Senators Approve Federal Legislation Authorizing Commercial Hemp Cultivation
Washington, DC: Members of the US Senate have approved legislation to expand commercial hemp production.
Provisions added by Senate Majority Leader Mitch McConnell (R-KY) and Sen. Ron Wyden (D-OR) to H.R. 2: The Agriculture Improvement Act of 2018 (aka the 2018 Farm Bill) amend federal regulations to further expand and facilitate state-licensed hemp production, research, and commerce. The language also for the first time amends the federal Controlled Substances Act of 1970 so that industrial hemp plants containing no more than 0.3 percent THC are no longer classified as a schedule I controlled substance. (See page 1182, Section 12608: 'Conforming changes to controlled substances act.') These provisions were initially introduced as stand-alone legislation, Senate Bill 2667: The Hemp Farming Act of 2018.
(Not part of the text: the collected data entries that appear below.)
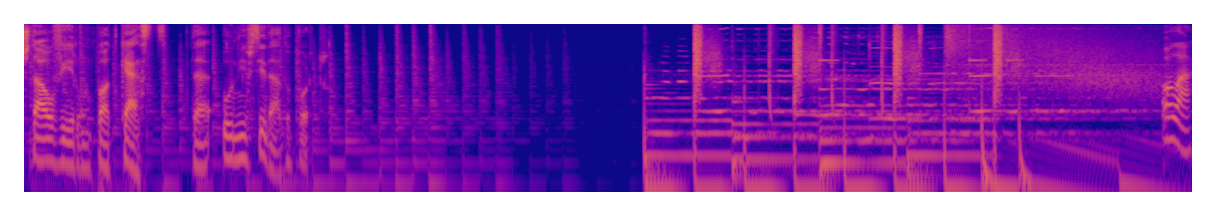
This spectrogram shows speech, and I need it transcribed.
Está a ouvir um podcast da Universidade do Porto. Olá,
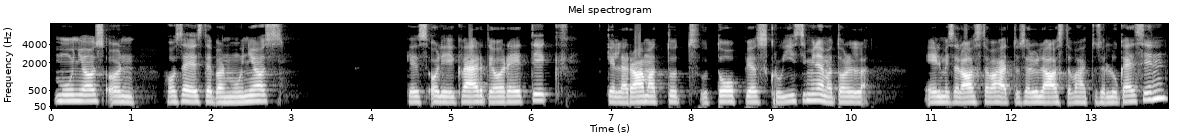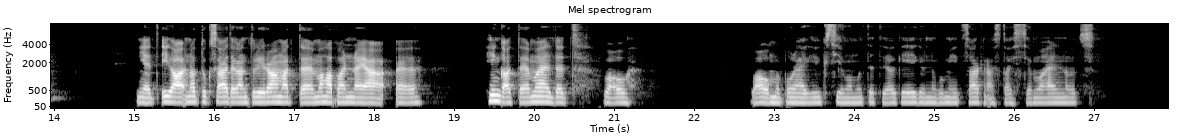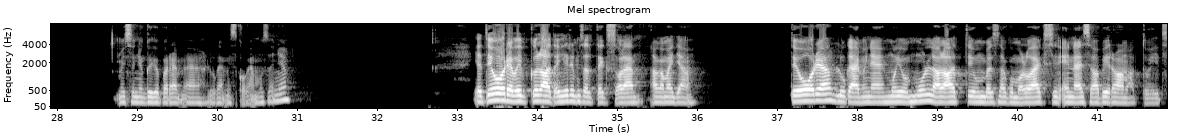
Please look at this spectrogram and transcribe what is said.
Munoz on Jose Esteban Munoz, kes oli kväärteoreetik, kelle raamatut Utoopias kruiisimine ma tol eelmisel aastavahetusel, üle aastavahetusel lugesin nii et iga natukese aja tagant tuli raamat äh, maha panna ja äh, hingata ja mõelda, et vau wow,, vau wow,, ma polegi üksi oma mõtetega, keegi on nagu mingit sarnast asja mõelnud. mis on ju kõige parem äh, lugemiskogemus, on ju. Ja teooria võib kõlada hirmsalt, eks ole, aga ma ei tea. teooria lugemine mõjub mulle alati umbes nagu ma loeksin eneseabiraamatuid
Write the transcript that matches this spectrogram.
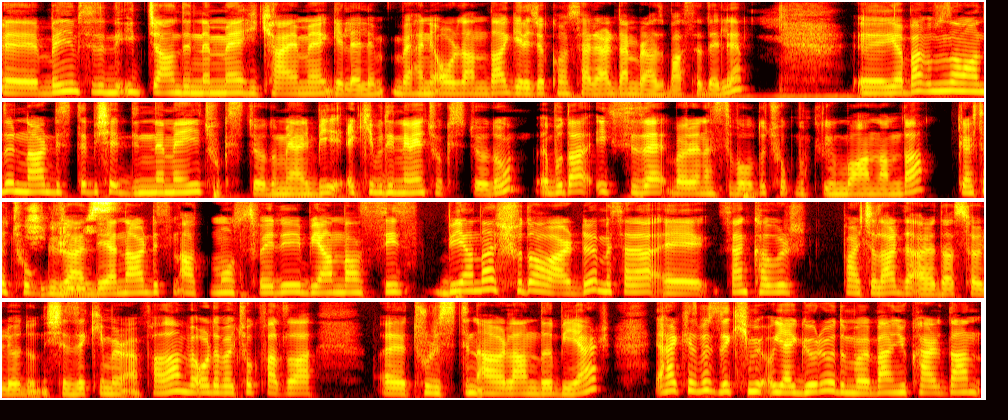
e, benim sizin ilk canlı dinleme hikayeme gelelim ve hani oradan da gelecek konserlerden biraz bahsedelim. E, ya ben uzun zamandır Nardis'te bir şey dinlemeyi çok istiyordum. Yani bir ekibi dinlemeyi çok istiyordum. E, bu da ilk size böyle nasip oldu. Çok mutluyum bu anlamda. Gerçekten çok Teşekkür güzeldi. Yani Nardis'in atmosferi bir yandan siz bir yandan şu da vardı. Mesela e, sen cover parçalar da arada söylüyordun. İşte Zeki Müren falan ve orada böyle çok fazla e, turistin ağırlandığı bir yer. Herkes böyle Zeki ya görüyordum böyle ben yukarıdan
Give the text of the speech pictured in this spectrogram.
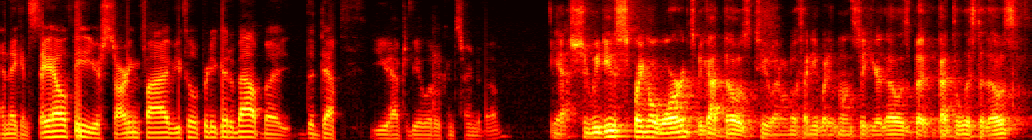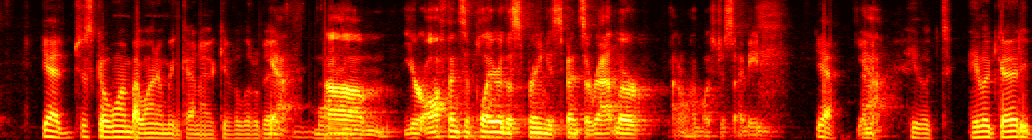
and they can stay healthy, your starting five you feel pretty good about, but the depth you have to be a little concerned about. Yeah. Should we do spring awards? We got those too. I don't know if anybody wants to hear those, but got the list of those. Yeah, just go one by one, and we can kind of give a little bit. Yeah. More. Um, your offensive player of the spring is Spencer Rattler. I don't have much to say. I mean, yeah, yeah, he looked he looked good. He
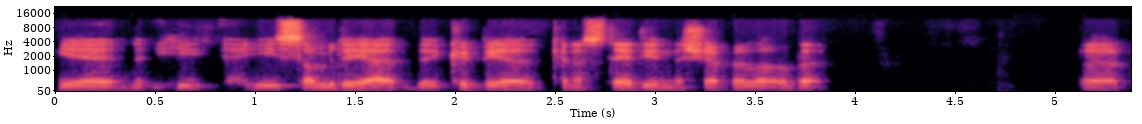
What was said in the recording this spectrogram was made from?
yeah, he he's somebody uh, that could be a kind of steadying the ship a little bit. But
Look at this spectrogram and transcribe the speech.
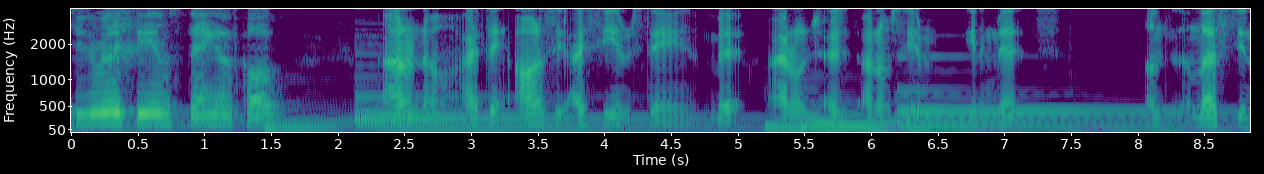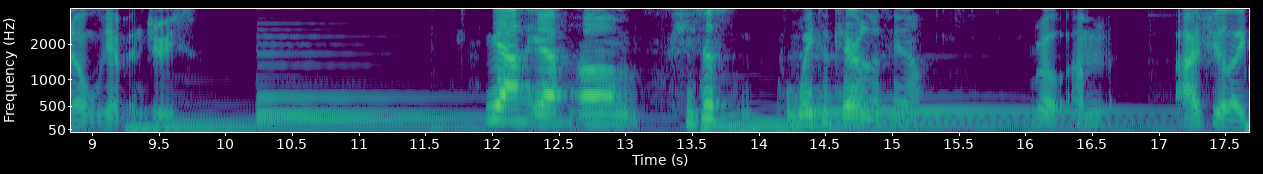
did you really see him staying in his club? I don't know. I think honestly, I see him staying, but I don't. I, I don't see him getting minutes, Un- unless you know we have injuries. Yeah, yeah. Um, he's just way too careless, you know. Bro, I'm. I feel like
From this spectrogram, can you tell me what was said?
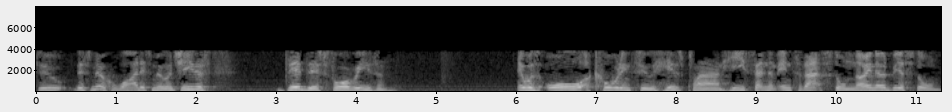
do this miracle? Why this miracle? And Jesus did this for a reason. It was all according to his plan. He sent them into that storm, knowing there would be a storm.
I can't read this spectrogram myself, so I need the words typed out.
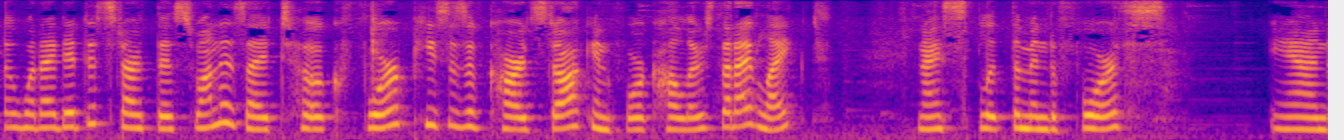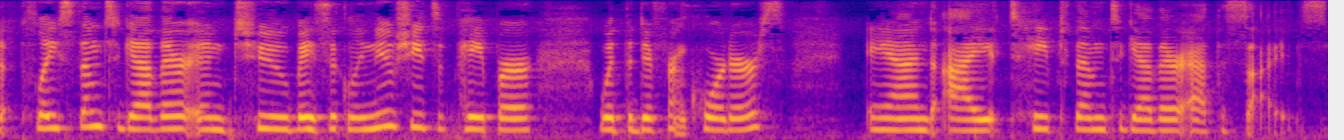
So what I did to start this one is I took four pieces of cardstock in four colors that I liked, and I split them into fourths and placed them together into basically new sheets of paper with the different quarters and I taped them together at the sides.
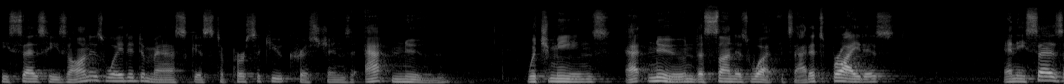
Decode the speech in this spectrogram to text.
he says he's on his way to Damascus to persecute Christians at noon, which means at noon the sun is what? It's at its brightest. And he says,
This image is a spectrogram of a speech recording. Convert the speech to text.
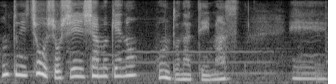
本当に超初心者向けの本となっています、えー、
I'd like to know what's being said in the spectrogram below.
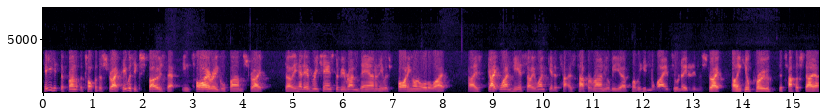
he hit the front at the top of the straight, he was exposed that entire Eagle Farm straight, so he had every chance to be run down, and he was fighting on all the way. Uh, he's gate one here, so he won't get t- as tough a run. He'll be uh, probably hidden away until needed in the straight. I think he'll prove the tougher stayer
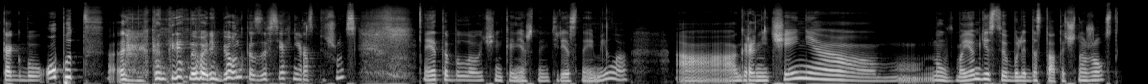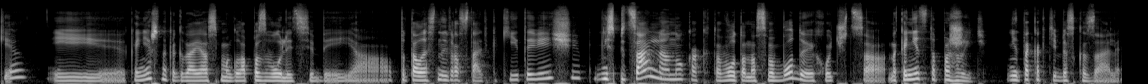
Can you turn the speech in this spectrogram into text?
как бы опыт конкретного ребенка за всех не распишусь. Это было очень, конечно, интересно и мило. А ограничения, ну, в моем детстве были достаточно жесткие. И, конечно, когда я смогла позволить себе, я пыталась наверстать какие-то вещи. Не специально, но как-то вот она свобода, и хочется наконец-то пожить. Не так, как тебе сказали.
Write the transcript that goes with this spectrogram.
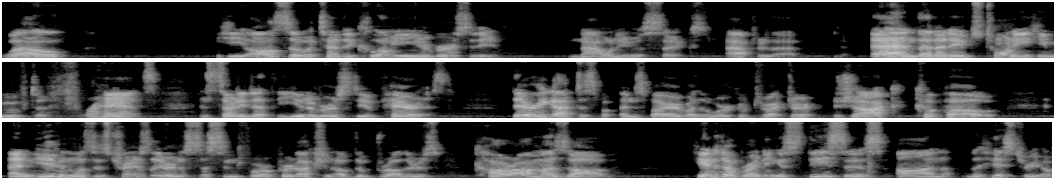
Well, he also attended Columbia University, not when he was six, after that. And then at age 20, he moved to France and studied at the University of Paris. There he got dis- inspired by the work of director Jacques Copeau, and even was his translator and assistant for a production of the brothers Karamazov. He ended up writing his thesis on the history of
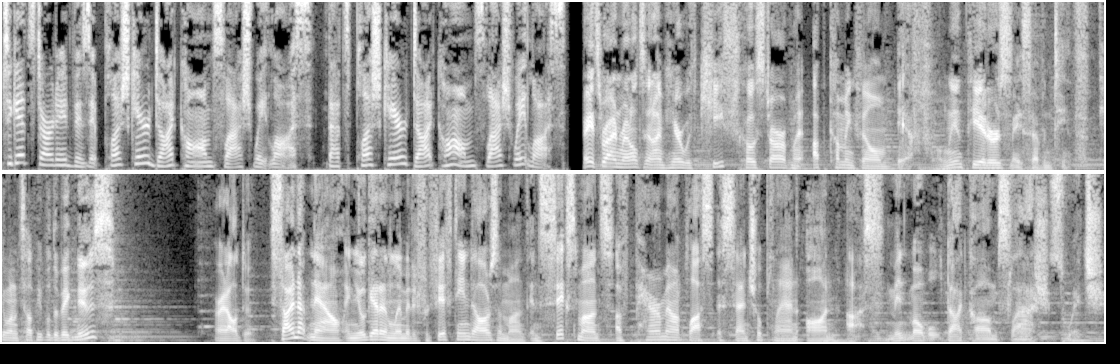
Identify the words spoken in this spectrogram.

Members of the Senate Committee on Agriculture approved the hemp amendments to the Farm Bill on June 13, and members of the full Senate voted 86 to 11 in favor of the act - must-pass legislation that is approved by Congress every five years. Senate leadership and House leadership will ultimately have to reconcile both chambers' versions of the legislation. The House version does not contain the same hemp-related provisions.
Senator McConnell previously shepherded hemp-related language (Section 7606) in the 2014 version of the Farm Bill, which for the first time permitted states to establish hemp research and cultivation programs absent federal approval. A majority of states have now enacted legislation to permit such programs.
For more information, contact Justin Strekal, NORML Political Director, at (202) 483-5500.